START Source material

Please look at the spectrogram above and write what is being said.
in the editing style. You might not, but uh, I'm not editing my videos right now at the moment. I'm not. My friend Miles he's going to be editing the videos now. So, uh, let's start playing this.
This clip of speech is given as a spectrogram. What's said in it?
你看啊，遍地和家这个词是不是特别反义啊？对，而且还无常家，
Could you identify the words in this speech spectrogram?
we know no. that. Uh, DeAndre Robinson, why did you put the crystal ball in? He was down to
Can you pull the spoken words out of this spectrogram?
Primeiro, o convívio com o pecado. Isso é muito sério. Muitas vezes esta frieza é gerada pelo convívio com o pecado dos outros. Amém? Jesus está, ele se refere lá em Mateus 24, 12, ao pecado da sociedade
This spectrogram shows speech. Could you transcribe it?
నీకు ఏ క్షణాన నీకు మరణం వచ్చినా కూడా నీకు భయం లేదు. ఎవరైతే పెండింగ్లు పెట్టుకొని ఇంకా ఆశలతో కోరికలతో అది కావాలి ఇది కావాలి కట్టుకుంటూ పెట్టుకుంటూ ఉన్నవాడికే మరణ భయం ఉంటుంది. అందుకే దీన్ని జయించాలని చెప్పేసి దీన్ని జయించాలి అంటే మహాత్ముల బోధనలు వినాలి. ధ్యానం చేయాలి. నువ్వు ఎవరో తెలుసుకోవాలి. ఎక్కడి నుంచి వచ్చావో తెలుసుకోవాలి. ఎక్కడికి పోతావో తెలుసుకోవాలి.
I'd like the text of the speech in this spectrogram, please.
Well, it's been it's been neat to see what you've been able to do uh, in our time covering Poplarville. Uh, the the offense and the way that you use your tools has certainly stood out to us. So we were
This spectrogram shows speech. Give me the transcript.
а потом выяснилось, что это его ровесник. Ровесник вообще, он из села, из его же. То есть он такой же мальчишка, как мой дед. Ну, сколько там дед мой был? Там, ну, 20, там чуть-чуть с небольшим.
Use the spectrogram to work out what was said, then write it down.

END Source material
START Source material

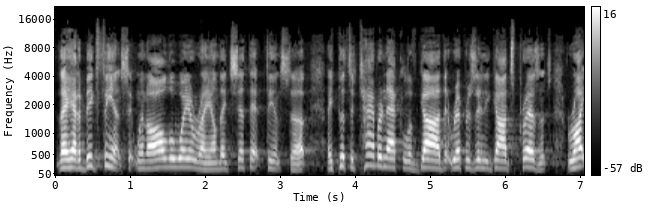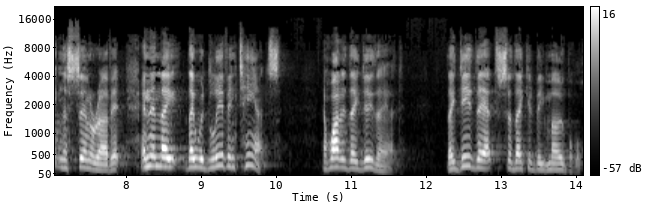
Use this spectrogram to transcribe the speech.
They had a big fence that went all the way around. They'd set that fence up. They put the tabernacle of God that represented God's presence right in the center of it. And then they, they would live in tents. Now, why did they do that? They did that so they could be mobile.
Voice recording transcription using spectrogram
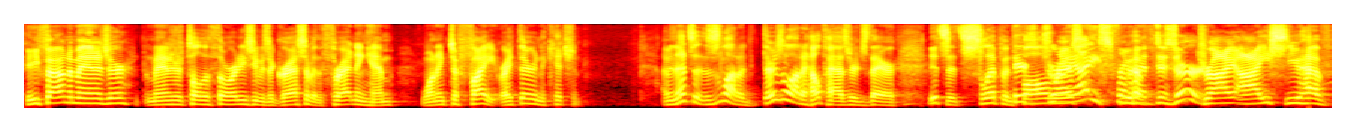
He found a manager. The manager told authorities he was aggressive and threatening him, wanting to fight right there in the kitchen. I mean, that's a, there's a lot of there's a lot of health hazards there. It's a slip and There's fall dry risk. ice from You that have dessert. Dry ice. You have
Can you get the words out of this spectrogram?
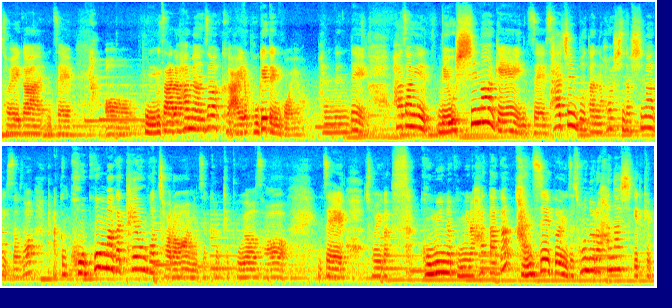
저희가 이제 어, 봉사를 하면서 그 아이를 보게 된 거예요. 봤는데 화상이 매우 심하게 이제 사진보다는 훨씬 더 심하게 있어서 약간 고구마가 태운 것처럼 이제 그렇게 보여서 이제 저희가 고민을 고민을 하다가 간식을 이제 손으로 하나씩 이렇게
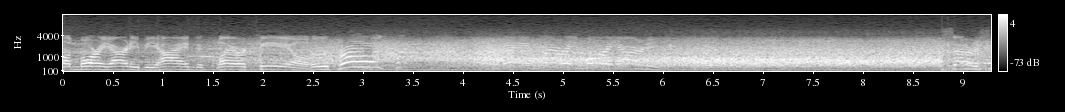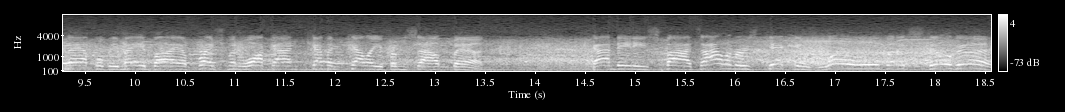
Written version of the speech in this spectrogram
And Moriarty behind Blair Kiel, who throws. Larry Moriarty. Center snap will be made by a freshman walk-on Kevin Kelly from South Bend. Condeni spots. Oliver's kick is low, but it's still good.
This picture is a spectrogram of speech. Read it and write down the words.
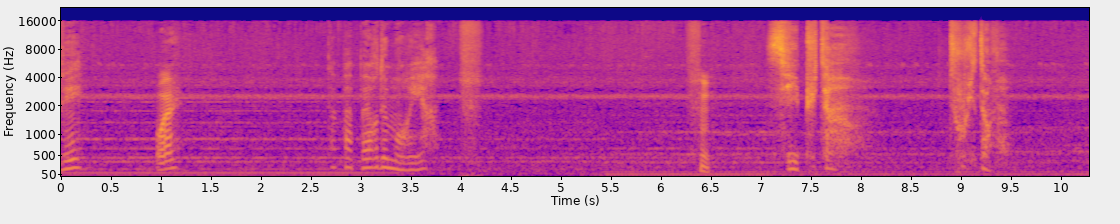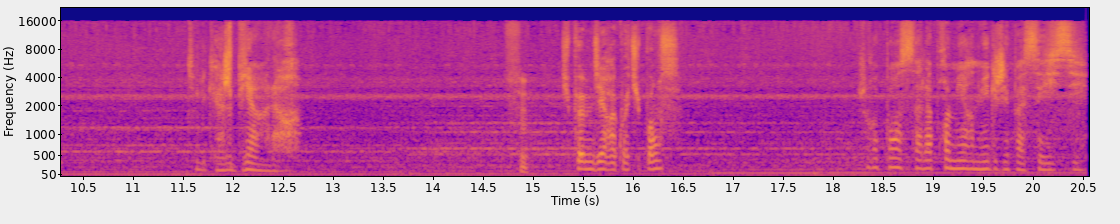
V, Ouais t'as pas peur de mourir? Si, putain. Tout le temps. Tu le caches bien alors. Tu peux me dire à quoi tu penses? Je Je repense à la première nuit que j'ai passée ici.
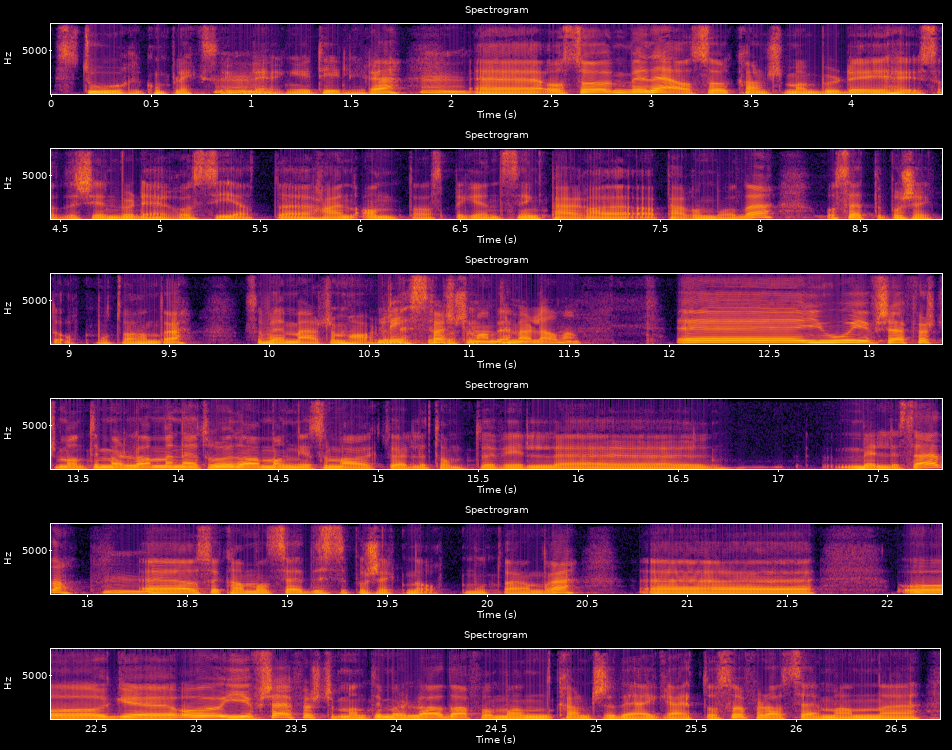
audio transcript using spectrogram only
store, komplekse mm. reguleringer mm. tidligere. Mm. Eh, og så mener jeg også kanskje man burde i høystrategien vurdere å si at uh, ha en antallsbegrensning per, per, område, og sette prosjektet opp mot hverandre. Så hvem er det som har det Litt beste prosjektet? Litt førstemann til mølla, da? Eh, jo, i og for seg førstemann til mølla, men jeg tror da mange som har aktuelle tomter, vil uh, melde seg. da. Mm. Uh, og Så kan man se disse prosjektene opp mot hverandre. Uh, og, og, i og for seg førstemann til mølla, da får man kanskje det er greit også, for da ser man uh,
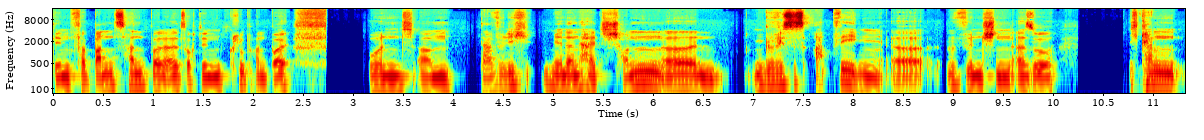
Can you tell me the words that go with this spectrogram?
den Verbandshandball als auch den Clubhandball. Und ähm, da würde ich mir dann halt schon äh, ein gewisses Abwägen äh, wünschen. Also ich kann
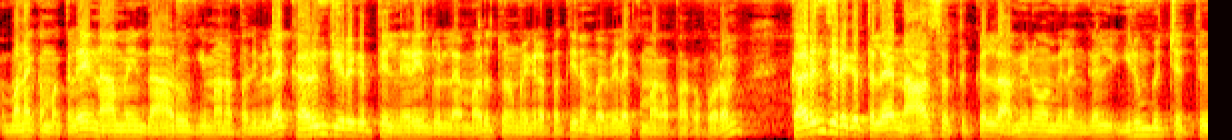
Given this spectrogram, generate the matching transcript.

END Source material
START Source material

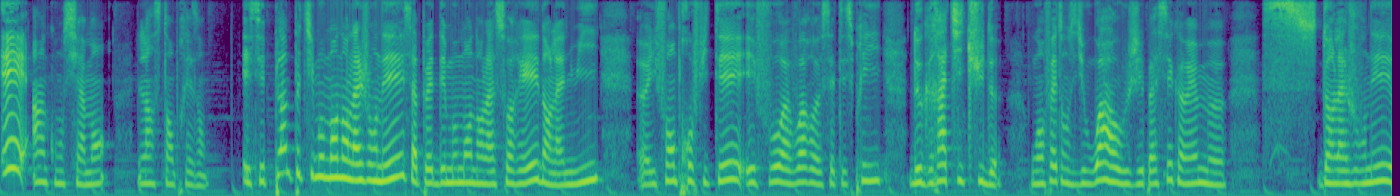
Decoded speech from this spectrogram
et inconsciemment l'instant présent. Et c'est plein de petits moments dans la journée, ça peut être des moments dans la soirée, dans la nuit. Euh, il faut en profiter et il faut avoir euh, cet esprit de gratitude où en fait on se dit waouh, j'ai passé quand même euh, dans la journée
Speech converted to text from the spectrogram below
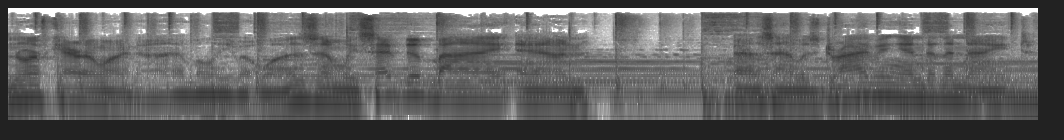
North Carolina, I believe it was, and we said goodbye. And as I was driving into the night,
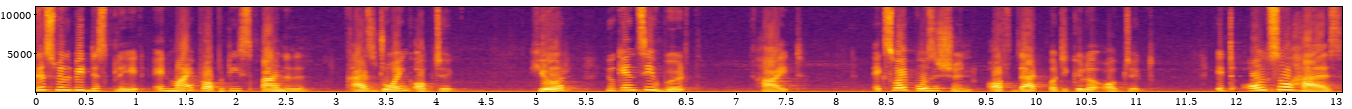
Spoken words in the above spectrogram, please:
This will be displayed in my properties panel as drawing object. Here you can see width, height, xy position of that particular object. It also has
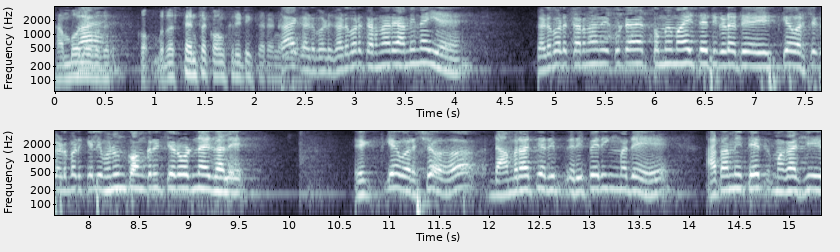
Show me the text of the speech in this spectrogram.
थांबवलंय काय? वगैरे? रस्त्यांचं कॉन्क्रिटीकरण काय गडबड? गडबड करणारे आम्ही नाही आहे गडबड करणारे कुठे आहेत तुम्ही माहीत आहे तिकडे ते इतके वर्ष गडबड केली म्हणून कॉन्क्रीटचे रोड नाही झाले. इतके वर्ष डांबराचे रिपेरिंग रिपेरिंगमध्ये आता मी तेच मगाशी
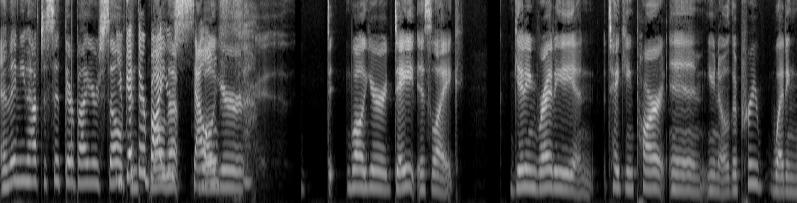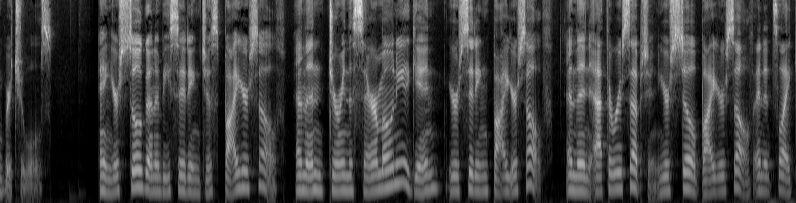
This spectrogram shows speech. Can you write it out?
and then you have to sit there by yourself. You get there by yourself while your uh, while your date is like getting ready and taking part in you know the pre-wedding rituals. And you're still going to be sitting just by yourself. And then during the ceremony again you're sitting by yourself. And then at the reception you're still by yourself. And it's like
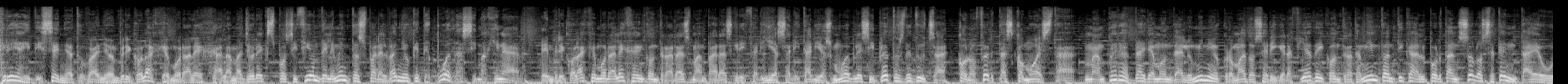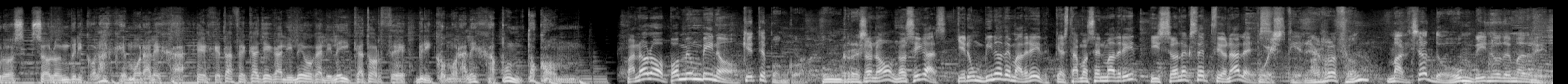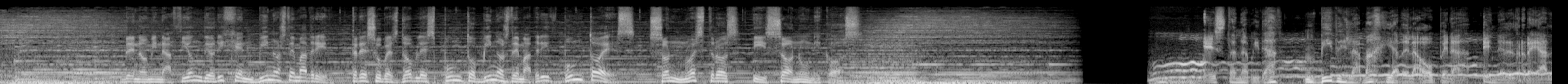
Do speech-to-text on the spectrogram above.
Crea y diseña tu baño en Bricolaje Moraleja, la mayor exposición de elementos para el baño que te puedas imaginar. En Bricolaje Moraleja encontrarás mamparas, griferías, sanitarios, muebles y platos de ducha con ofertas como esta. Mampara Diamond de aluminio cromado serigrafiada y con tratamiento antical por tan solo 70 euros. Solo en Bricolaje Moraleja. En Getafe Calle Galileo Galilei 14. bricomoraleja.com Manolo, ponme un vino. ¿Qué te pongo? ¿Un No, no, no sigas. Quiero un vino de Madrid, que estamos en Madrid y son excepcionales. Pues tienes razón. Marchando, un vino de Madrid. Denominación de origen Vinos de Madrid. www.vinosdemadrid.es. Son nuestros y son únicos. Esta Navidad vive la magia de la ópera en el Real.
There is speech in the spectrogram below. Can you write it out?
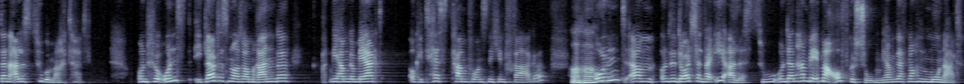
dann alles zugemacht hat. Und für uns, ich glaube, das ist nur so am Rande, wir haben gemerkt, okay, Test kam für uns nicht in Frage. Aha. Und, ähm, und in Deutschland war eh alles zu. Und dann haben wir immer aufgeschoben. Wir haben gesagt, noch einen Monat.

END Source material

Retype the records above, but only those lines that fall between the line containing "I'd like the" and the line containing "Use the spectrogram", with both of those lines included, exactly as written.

I'd like the text of the speech in this spectrogram, please.
Well, it's been it's been neat to see what you've been able to do uh, in our time covering Poplarville. Uh, the the offense and the way that you use your tools has certainly stood out to us. So we were
This spectrogram shows speech. Give me the transcript.
а потом выяснилось, что это его ровесник. Ровесник вообще, он из села, из его же. То есть он такой же мальчишка, как мой дед. Ну, сколько там дед мой был? Там, ну, 20, там чуть-чуть с небольшим.
Use the spectrogram to work out what was said, then write it down.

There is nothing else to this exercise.